Ransehousen (Unionville, PA) has been the Chef d’Equipe for the US Dressage riders at three Olympic Games, two World Championships and four Pan American Games, steering the teams to Team Bronze at both the 1996 and 2000 Olympic Games and to Team and Individual Gold at the 1999 Pan American Games.

Ransehousen’s steadfast attention to detail, commitment to the sport and unwavering determination have put her, rightfully, in the company of the legends of the game.

“David called me up and I wasn’t there and I called him back and here I was thinking there was something wrong,” said Ransehousen.  “He said, ‘Oh I am so glad to get you on the phone -you won the Lifetime Achievement Award.’ And I say, ‘What for?’And he says, ‘Well you do deserve it.’”

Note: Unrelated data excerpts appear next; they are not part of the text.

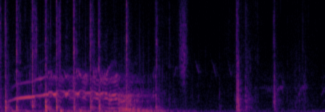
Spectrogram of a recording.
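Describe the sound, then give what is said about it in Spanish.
A horse whinnies loudly over rapid hoofbeats for about a second and a half as a rider approaches at a gallop, then a few scattered clip-clop hoof strikes follow as the galloping fades. “Al galope de su caballo, un joven patriota se acercó al general Maceo”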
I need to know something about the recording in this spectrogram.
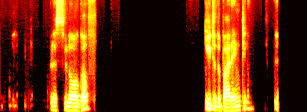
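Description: A man speaks calmly into a close microphone, in short bursts with pauses.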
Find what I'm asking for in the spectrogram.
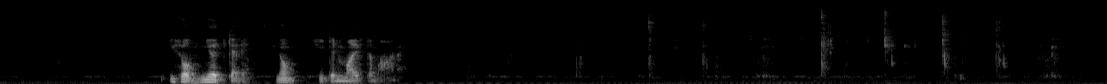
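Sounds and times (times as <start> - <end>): mouth clicks while chewing: 4.2 - 10.7.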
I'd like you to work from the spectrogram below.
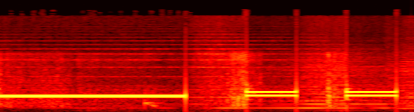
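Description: A telephone line gives a loud, steady dial tone. After a short gap, two brief two-pitch ringing tones follow, evenly spaced.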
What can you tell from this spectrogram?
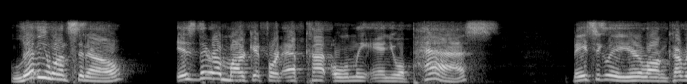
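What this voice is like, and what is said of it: Usual voice. Nothing is said of it.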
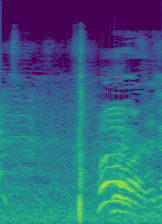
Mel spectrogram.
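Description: A baseball smacks sharply into a catcher's glove.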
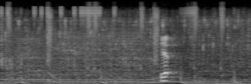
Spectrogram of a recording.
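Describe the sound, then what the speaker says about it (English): Coolant from a Honda Civic drains into a bucket during a flush, a steady splashing pour running throughout with a short spoken word near the middle. "Just let it piss into the bucket for a while."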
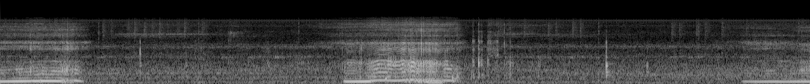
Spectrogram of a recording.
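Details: Man snoring very loudly while asleep: loud, low, rattling snores on each in-breath, roughly 16 a minute, quiet pauses between.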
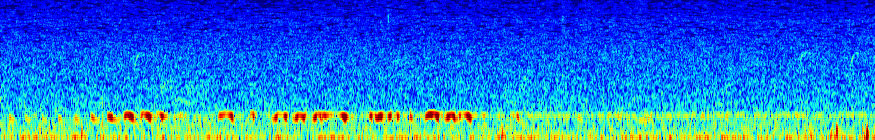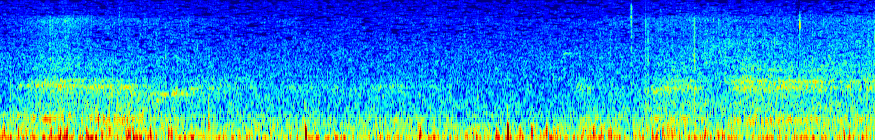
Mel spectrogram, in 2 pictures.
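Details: A Black grouse on its lek bubbles with a low, dove-like rookooing that runs steadily, then gives harsh, hissing, sneeze-like 'chu-whee' calls twice. Faint rustling is heard in the background.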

She served as Chef d’Equipe at both the 2009 FEI World Cup Final and the CDIO Aachen, and was an integral part of making sure that Ravel and Peters’ path to history was a smooth one.

“2009 was a very special year for America,” said Ransehousen after she described the evolution of the sport in the United States.